Selena Harb is sitting in class using her Apple Macbook to update her personal webpage. The 12-year-old has chosen Captain Jack Sparrow - the character portrayed by Johnny Depp in the Pirates of the Caribbean movies - to portray who she feels she is in 'My Movie', part of a computer project where a student cast different characters in a movie about their life.
'I chose him because we have a lot in common; we are both adventurous,' Selena says. She has inserted two hyperlinks to exciting sites - one on a rainforest and the other on scuba diving. 'I have tried these adventures and loved them.'
Another student, Max Wong, has put up the lyrics to Michael Jackson's Earth Song on his webpage under 'Song of My Life'. The 11-year-old feels strongly about the destruction of the earth. 'People should stop chopping down trees and wasting paper or food,' he says.
Alicia Ha, meanwhile, is working on a 'Poetry Anthology' project.
'I like poetry because it has lots of images,' she says. 'It's great that I can write my poem on the computer for others to read and I can see their work, too.'
They are all seventh graders at Kiangsu-Chekiang College International Section (KCCIS) in North Point who are using a computer system called Connected Learning Community (cLc). The system allows them to create websites with links to other webpages; conduct surveys; upload images, video clips and voice recordings - the list goes on.
They can also share pages with other students around the world who are using the same platform.
Max, for example, cannot wait to interact with students from the Math Science Academy in Harrisburg in the US state of Pennsylvania once he finishes his project after Easter.
'It's cool. I've never met anyone from America. I want to know what their favourite foods are, and about their idols and family backgrounds,' Max says.
The person who brought the system to the school is Drew Wilson, senior teacher and head of English.
'The system allows students to become producers of their knowledge. The school has the capacity to connect with schools [that use] the system in other countries, such as the UK, the US, Australia and Germany, to name just a few,' Wilson says.
Wilson has developed a three-year plan that includes in-house training to develop projects within the curriculum and reach out to people outside of Hong Kong. Teachers as well as students are learning the tools - which means a massive database for professional development will soon be at their fingertips.
Elizabeth O'Sullivan, who oversees the English department for Grades 7 to 9, was apprehensive about the system at first. 'I am not that technical at all. So when I was first shown the cLc, I had to disguise my fear. But I was wrong because it is incredibly easy to use,' she says.

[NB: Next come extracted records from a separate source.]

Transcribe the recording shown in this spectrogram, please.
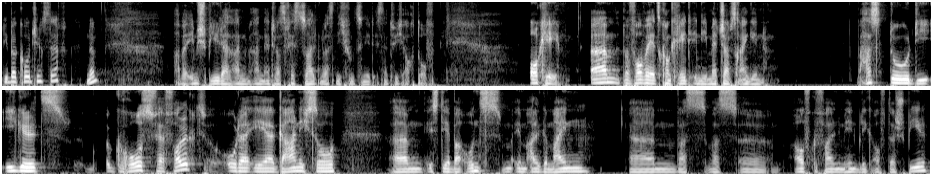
lieber Coaching-Staff. Ne? Aber im Spiel an, an, etwas festzuhalten, was nicht funktioniert, ist natürlich auch doof. Okay, ähm, bevor wir jetzt konkret in die Matchups reingehen. Hast du die Eagles groß verfolgt oder eher gar nicht so? Ähm, ist dir bei uns im Allgemeinen ähm, was, was äh, aufgefallen im Hinblick auf das Spiel?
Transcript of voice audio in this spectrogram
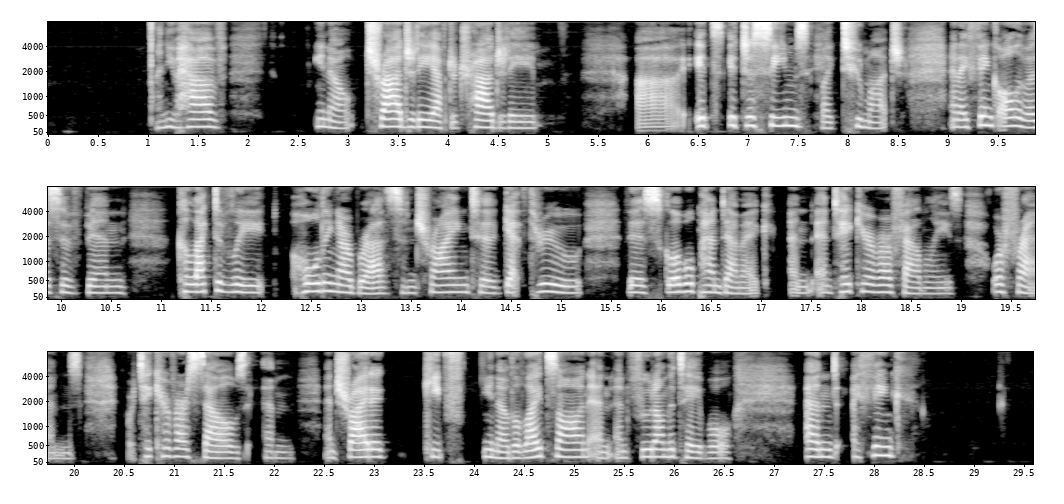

'The students feel there is a real audience for their work, so they had better put up their best work! They also love writing and editing on their laptops - it is a real motivator for them.'